RECORDED INFORMATION section start
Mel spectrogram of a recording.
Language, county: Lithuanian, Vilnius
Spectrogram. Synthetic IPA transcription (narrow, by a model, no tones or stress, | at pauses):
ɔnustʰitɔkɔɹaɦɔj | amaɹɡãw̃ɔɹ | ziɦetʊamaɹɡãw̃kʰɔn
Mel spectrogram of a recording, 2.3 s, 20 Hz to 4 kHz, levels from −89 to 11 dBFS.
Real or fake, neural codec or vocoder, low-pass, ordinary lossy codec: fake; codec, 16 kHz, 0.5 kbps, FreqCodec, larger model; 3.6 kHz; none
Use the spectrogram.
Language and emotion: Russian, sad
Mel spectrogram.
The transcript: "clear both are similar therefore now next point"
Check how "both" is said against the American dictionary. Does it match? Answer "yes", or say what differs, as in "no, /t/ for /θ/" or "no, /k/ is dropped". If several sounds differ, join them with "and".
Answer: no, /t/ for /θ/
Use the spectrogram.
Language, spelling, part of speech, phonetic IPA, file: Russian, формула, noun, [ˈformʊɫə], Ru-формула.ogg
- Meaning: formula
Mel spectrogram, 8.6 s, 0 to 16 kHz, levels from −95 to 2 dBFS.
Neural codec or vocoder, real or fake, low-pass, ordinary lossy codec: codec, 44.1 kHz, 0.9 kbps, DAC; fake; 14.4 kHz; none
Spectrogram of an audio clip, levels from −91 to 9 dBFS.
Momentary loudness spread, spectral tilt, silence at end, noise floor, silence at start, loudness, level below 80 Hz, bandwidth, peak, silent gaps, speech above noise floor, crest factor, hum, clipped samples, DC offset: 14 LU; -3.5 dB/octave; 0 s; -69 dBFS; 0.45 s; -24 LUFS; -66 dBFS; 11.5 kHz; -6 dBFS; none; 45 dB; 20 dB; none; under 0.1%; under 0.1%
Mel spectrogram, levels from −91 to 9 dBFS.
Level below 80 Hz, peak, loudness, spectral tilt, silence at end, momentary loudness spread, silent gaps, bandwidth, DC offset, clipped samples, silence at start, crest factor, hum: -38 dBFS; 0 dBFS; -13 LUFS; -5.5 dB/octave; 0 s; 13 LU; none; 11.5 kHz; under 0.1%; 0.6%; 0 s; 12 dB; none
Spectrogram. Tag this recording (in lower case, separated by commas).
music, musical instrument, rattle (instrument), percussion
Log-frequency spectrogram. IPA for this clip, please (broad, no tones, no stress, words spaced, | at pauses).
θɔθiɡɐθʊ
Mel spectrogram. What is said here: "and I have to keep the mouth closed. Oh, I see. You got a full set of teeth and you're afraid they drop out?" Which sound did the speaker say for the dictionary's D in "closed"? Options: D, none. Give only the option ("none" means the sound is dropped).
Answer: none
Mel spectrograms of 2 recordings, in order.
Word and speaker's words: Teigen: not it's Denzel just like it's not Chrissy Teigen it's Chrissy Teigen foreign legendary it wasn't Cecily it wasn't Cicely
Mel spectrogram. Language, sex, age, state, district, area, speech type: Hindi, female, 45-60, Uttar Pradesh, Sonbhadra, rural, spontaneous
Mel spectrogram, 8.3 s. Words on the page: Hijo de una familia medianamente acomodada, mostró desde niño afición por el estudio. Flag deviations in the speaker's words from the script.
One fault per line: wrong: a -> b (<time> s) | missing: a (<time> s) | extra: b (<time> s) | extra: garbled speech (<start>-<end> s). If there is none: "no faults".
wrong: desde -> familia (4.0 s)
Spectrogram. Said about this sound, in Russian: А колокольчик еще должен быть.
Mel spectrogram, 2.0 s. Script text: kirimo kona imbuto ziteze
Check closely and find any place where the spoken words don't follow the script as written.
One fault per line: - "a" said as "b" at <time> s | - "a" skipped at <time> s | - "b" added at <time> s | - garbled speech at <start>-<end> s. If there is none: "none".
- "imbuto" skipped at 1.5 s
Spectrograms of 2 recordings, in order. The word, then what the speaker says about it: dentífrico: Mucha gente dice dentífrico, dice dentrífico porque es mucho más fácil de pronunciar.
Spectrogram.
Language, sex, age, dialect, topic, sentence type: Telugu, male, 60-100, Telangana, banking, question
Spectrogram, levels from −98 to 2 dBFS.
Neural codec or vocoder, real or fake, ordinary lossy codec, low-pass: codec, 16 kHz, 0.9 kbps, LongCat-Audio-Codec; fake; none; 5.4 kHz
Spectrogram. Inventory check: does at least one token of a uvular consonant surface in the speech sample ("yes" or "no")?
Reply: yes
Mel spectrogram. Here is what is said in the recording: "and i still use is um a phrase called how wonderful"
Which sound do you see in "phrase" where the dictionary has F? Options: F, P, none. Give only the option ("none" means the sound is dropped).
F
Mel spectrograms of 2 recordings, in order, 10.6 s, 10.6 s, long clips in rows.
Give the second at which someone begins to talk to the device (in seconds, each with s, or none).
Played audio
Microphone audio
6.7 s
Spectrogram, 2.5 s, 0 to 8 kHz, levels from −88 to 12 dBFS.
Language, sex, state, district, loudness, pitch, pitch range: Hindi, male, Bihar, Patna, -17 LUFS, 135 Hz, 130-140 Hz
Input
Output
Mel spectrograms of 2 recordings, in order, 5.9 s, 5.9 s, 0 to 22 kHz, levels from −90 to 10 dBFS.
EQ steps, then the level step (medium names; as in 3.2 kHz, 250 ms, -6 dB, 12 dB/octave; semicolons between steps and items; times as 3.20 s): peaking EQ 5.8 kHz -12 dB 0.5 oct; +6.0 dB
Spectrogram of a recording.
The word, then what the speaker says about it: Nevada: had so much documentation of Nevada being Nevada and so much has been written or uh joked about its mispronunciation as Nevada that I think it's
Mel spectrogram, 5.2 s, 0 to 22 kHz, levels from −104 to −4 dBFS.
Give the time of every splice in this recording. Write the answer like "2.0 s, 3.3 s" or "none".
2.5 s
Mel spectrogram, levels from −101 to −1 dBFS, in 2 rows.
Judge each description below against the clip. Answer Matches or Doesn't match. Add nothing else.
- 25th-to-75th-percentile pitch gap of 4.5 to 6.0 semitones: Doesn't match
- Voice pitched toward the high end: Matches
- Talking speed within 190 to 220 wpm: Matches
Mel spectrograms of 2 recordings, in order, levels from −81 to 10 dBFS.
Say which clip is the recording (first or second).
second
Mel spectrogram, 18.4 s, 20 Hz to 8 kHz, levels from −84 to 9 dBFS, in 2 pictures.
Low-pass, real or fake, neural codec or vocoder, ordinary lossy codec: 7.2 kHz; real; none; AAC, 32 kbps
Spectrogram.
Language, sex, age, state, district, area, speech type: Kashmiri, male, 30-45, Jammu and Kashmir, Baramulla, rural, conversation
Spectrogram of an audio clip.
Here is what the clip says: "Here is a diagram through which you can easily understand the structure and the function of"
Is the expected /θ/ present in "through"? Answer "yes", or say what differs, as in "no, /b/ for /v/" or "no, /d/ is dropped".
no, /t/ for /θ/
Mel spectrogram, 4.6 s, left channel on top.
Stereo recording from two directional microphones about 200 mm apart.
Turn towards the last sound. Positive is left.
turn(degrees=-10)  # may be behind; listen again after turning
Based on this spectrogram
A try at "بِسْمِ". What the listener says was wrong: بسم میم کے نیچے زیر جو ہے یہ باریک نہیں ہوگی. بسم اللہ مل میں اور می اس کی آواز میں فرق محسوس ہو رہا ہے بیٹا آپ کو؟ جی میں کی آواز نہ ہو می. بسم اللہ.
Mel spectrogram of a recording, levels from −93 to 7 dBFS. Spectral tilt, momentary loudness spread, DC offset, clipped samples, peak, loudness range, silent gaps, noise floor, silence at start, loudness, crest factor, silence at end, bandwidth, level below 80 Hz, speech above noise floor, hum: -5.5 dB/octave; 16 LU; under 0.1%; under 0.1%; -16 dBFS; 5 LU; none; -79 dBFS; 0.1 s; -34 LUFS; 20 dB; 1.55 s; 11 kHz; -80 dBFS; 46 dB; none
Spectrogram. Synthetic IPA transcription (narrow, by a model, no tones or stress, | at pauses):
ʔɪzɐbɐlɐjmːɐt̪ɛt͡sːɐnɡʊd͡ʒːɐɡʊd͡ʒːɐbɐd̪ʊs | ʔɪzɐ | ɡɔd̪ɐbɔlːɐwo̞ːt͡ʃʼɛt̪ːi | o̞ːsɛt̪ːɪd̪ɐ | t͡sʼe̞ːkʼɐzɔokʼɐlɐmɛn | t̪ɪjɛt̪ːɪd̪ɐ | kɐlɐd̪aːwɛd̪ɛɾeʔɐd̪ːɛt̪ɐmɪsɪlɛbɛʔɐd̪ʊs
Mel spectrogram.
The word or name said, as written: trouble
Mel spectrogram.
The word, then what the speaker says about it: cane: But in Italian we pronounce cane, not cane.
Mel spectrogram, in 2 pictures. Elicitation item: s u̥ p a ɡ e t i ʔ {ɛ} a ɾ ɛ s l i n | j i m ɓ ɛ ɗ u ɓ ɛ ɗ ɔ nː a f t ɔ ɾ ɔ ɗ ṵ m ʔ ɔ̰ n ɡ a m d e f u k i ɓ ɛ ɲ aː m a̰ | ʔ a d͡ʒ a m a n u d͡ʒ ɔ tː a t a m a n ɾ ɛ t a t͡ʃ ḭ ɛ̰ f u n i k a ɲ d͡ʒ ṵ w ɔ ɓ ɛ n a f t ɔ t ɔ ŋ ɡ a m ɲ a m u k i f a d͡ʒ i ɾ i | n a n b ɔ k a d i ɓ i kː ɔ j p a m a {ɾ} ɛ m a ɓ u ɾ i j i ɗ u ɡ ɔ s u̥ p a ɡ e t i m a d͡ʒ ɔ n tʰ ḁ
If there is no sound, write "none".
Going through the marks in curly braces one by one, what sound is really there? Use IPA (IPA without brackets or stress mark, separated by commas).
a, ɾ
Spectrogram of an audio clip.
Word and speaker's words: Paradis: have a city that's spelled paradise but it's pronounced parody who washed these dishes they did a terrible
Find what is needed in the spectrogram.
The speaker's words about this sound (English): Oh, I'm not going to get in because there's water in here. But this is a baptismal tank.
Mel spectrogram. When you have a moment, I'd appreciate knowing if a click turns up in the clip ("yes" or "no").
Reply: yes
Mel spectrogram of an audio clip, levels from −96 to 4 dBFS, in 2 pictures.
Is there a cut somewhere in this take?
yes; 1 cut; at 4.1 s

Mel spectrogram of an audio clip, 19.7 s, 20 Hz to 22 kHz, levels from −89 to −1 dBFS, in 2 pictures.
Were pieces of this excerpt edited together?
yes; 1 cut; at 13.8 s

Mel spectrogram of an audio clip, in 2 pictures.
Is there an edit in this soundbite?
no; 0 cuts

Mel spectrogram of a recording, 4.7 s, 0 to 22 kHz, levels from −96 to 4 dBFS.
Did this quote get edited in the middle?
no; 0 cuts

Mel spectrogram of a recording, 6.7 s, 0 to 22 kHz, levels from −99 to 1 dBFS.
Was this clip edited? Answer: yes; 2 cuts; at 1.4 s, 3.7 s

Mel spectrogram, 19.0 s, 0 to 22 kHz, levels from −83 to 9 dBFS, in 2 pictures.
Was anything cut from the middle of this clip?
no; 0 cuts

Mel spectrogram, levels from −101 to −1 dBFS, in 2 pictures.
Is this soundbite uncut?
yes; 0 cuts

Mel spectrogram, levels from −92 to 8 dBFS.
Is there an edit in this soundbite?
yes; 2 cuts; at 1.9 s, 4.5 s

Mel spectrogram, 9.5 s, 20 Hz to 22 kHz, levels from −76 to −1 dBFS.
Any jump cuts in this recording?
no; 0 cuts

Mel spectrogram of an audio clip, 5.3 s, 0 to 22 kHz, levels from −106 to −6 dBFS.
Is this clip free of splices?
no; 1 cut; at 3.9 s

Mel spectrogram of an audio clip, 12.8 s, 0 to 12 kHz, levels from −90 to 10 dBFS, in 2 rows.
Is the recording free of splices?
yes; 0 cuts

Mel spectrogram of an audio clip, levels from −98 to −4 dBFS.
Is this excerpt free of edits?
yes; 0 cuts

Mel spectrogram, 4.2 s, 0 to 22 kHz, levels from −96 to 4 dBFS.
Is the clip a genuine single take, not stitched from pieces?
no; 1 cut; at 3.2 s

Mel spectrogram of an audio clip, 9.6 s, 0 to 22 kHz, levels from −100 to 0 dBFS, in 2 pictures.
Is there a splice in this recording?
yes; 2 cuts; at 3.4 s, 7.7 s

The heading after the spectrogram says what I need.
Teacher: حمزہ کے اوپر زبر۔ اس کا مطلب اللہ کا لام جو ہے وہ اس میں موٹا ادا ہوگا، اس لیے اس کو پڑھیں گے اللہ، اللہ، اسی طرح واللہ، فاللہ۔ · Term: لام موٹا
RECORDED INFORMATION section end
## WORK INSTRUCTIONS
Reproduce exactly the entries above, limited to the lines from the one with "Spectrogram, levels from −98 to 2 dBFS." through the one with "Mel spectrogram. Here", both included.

## OUTPUT FOR THIS EXERCISE
Spectrogram, levels from −98 to 2 dBFS.
Neural codec or vocoder, real or fake, ordinary lossy codec, low-pass: codec, 16 kHz, 0.9 kbps, LongCat-Audio-Codec; fake; none; 5.4 kHz
Spectrogram. Inventory check: does at least one token of a uvular consonant surface in the speech sample ("yes" or "no")?
Reply: yes
Mel spectrogram. Here is what is said in the recording: "and i still use is um a phrase called how wonderful"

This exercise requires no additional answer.